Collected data
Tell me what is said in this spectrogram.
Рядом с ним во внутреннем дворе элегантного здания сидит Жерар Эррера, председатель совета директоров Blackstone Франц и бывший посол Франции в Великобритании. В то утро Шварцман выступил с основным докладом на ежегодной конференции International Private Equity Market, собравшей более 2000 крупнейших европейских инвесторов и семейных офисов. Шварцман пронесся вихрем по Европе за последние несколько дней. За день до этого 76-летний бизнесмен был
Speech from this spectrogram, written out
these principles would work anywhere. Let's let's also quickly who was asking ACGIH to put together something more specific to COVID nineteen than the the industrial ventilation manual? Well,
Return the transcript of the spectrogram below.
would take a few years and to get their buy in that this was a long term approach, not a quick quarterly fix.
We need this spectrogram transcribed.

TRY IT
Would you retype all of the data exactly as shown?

RESULT FOR THIS EXERCISE
Tell me what is said in this spectrogram.
Рядом с ним во внутреннем дворе элегантного здания сидит Жерар Эррера, председатель совета директоров Blackstone Франц и бывший посол Франции в Великобритании. В то утро Шварцман выступил с основным докладом на ежегодной конференции International Private Equity Market, собравшей более 2000 крупнейших европейских инвесторов и семейных офисов. Шварцман пронесся вихрем по Европе за последние несколько дней. За день до этого 76-летний бизнесмен был
Speech from this spectrogram, written out
these principles would work anywhere. Let's let's also quickly who was asking ACGIH to put together something more specific to COVID nineteen than the the industrial ventilation manual? Well,
Return the transcript of the spectrogram below.
would take a few years and to get their buy in that this was a long term approach, not a quick quarterly fix.
We need this spectrogram transcribed.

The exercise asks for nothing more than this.